No one suggests human creative intelligence is “supernatural”, so if purposeful creativity exists as a force of nature, why should it be regarded as supernatural. Whether a deity would participate in the process is not a question I, an agnostic, would even expect to answer. I do regard “natural selection“ as a most bizarre attempt at an explanation, but it seems to be the best the materialists have to offer. Humans have lived through the most dramatic change of environment in the past few centuries and are growing taller. . . (Does anyone believe tall people have been out producing short people? - living longer. . . (Does anyone believe we ninety-year-olds have added greatly to the population? - losing space for their wisdom teeth. . . (Does anyone believe people with plenty of room for their wisdom teeth have been dying off prematurely? - becoming autistic. . .(said to be increasing dramatically) autistic people lack intuitive knowledge and people skills. Some are able to substitute learning for such skills, but does anyone think this has happened by “natural selection? - able to read silently. . . I’ve read that monasteries were once noisy places because monks were unable to understand what they read unless they repeated it aloud. Does anyone think “natural selection” eliminated those noisy readers? Help me out here. I’m sure there are other equally absurd examples. Bertvan@aol.com A Few Impertinent Questions about Autism, Freudianism and Materialism http://30145.myauthorsite.com

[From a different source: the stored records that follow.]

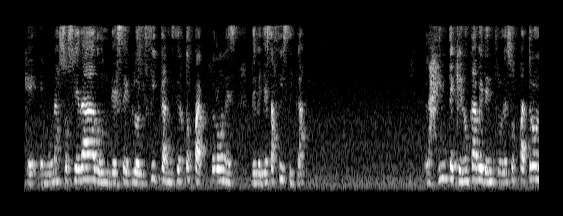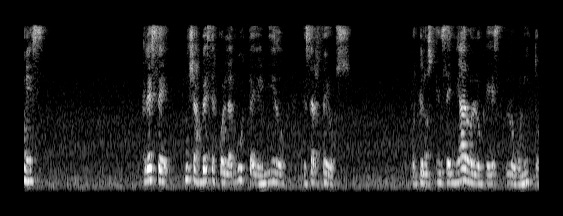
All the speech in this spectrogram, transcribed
que en una sociedad donde se glorifican ciertos patrones de belleza física, la gente que no cabe dentro de esos patrones crece muchas veces con la angustia y el miedo de ser feos, porque nos enseñaron lo que es lo bonito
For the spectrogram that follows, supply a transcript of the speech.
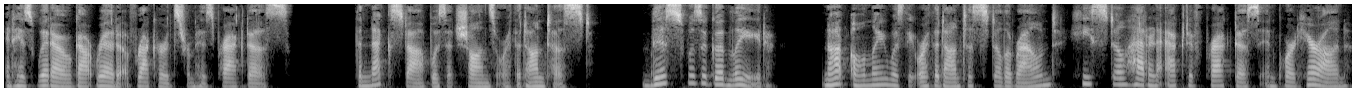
and his widow got rid of records from his practice. The next stop was at Shawn's orthodontist. This was a good lead. Not only was the orthodontist still around, he still had an active practice in Port Huron.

Charles McEwan Comment left 21st May 2011 05:05:09
I find the review of Michael’s book fairly depressing because it is so vague. A lot of questions are posed and possible options suggested but the writer does not commit himself to anything while trying to find holes in the arguments of others. This is really not good enough. He states that those who expect that we can find an answer to the purpose of the universe make the whole discussion less relevant to many people but he doesn’t say why. He appears to prefer a universe without a purpose. Now perhaps there is a purpose and perhaps there isn’t but to simply make the statement that it is not relevant is very unsatisfactory. He just doesn’t nail his colours to any mast which makes it very easy for him to criticize but protects his own position because there is nothing to get hold of. Actually there is something to get hold of because his suggestions about changing the gravitational constant is something that scientists have looked at and it appears that if we were to increase the gravitational constant by the minutest amount, gravity would be increased so much that nothing would be able to move and if it was decreased by the minutest amount the only element in the universe would be hydrogen. If that is so then it is at least reasonable to suggest that the existence of the universe depends on very, very, very fine tuning particularly when it appears that we find the same fine tuning in at least 20 other scientific constants. The writer suggests that to make a connection between this fine tuning and the existence of a ‘designer’ of the universe is ingenious. This is not a proper use of language. After all, the reason we consider a car engine or a bicycle to designed is because the laws of the universe do not allow such machines to assemble themselves. That much is common sense. His claim that there are “too many points at which things could just have easily gone a different way and humans would never have appeared” is an assumption that cannot be reasonably be justified with our present level of knowledge and to suggest that some time in the future it will all be come clear is the same argument we have been constantly hearing for generations. He says that it is “True, the theories lead to remarkably accurate predictions, but that does not mean that they are close to the truth in a fundamental sense”. How can something that is remarkably accurate not be close to the truth? Our experience tells us that future discoveries may add to our knowledge so we can expect that they may not be 100% accurate but we should be able to apply our reason to things that are remarkably accurate and come to a close approximation, much as a polygon with very many sides gives us a close understanding of what a circle is. Sorry, I’ve listened to these skeptics for generation and all they do is sow doubt, increase confusion and limit our hope.